What the exercise asks :: All lines of the entries with "below" in them must be listed.

Extracted information ::
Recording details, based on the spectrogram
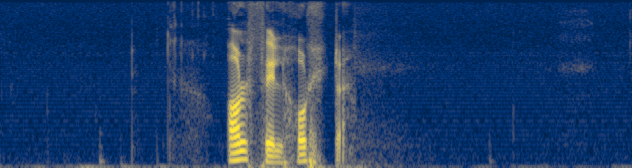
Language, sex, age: Norwegian, male, 17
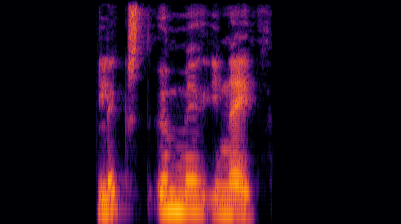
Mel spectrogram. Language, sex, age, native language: Icelandic, male, 30-39, Icelandic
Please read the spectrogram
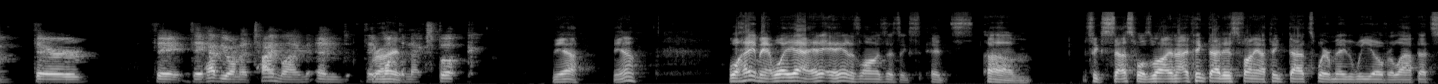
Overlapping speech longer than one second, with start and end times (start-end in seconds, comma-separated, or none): none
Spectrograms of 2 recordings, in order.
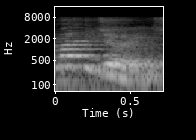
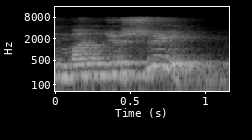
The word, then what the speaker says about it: Manjushree: She is not Manjuri, she is Manjushree.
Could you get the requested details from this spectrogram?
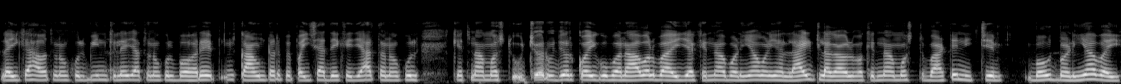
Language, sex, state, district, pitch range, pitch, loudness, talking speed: Hindi, male, Uttar Pradesh, Gorakhpur, 195-210 Hz, 205 Hz, -15 LUFS, 225 wpm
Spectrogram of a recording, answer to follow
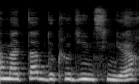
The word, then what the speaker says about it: Hunzinger: ma table de Claudie Unsinger. Je vais avoir tendance à le prononcer à l'allemande mais je crois qu'elle est alsacienne.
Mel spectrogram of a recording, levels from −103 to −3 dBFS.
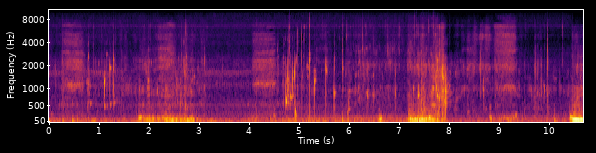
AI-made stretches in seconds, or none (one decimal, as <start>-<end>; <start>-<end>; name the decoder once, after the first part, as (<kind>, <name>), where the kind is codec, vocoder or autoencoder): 0.0-4.4 (autoencoder, DAC-VAE); 5.3-10.7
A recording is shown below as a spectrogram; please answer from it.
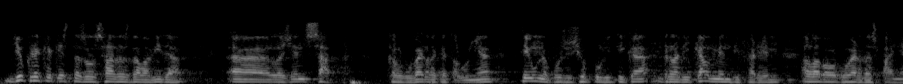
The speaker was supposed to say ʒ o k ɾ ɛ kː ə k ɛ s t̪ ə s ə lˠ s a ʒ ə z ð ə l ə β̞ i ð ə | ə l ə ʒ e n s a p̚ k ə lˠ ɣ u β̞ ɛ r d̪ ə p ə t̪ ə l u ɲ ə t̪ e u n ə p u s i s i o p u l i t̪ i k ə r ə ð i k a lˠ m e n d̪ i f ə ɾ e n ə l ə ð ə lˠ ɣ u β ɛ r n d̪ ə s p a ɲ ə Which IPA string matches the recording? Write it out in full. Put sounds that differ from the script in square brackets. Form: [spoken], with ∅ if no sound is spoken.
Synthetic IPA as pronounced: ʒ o k ɾ ɛ kː ə k ɛ s t̪ ə [z] ə lˠ s a [ð] ə z ð ə l ə β̞ i ð ə | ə l ə ʒ e n s a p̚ k ə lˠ ɣ u β̞ ɛ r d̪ ə [k] ə t̪ ə l u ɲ ə t̪ e u n ə p u [z] i s i o p u l i t̪ i k ə r ə ð i k a lˠ m e n d̪ i f ə ɾ e n ə l ə ð ə lˠ ɣ u β ɛ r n d̪ ə s p a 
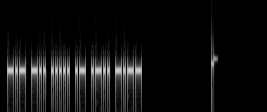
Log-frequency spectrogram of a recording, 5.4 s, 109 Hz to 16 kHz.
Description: Morse code, heard as a keyed tone, about 32 wpm, 700 Hz. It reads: KD5ALY
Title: USA Callsign DE Callsign 30wpm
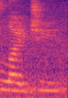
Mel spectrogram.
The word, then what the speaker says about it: lychee: No, it is lychee. I just listened to the pronunciation of it.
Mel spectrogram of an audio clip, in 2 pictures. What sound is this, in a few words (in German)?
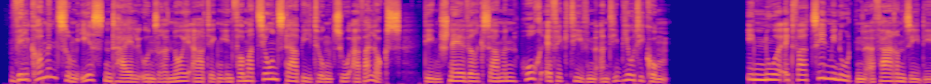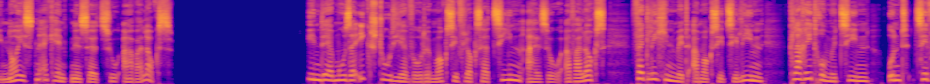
Werbung Internetwerbung; Avalox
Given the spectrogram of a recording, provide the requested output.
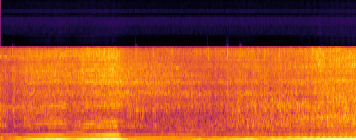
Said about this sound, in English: Oh, the car got a little warm, did it? Too much revving.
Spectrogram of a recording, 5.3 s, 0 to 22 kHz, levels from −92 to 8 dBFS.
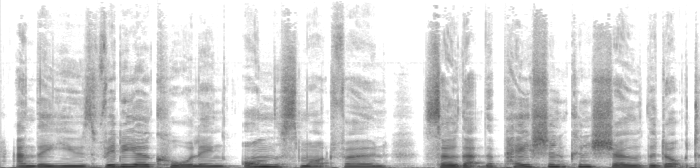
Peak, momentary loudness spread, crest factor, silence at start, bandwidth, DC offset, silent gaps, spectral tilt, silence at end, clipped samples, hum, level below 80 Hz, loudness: -10 dBFS; 7 LU; 14 dB; 0 s; 18.5 kHz; under 0.1%; none; -5.5 dB/octave; 0 s; under 0.1%; none; -46 dBFS; -24 LUFS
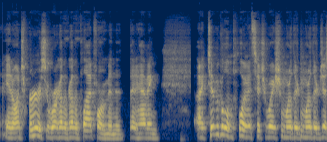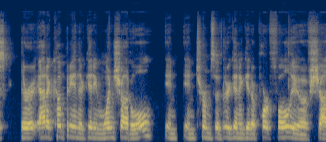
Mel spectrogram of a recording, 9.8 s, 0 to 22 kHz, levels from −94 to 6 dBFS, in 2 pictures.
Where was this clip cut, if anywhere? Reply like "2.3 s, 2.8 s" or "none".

Expected answer ::
A recording is shown below as a spectrogram; please answer from it.
Peak, momentary loudness spread, crest factor, silence at start, bandwidth, DC offset, silent gaps, spectral tilt, silence at end, clipped samples, hum, level below 80 Hz, loudness: -10 dBFS; 7 LU; 14 dB; 0 s; 18.5 kHz; under 0.1%; none; -5.5 dB/octave; 0 s; under 0.1%; none; -46 dBFS; -24 LUFS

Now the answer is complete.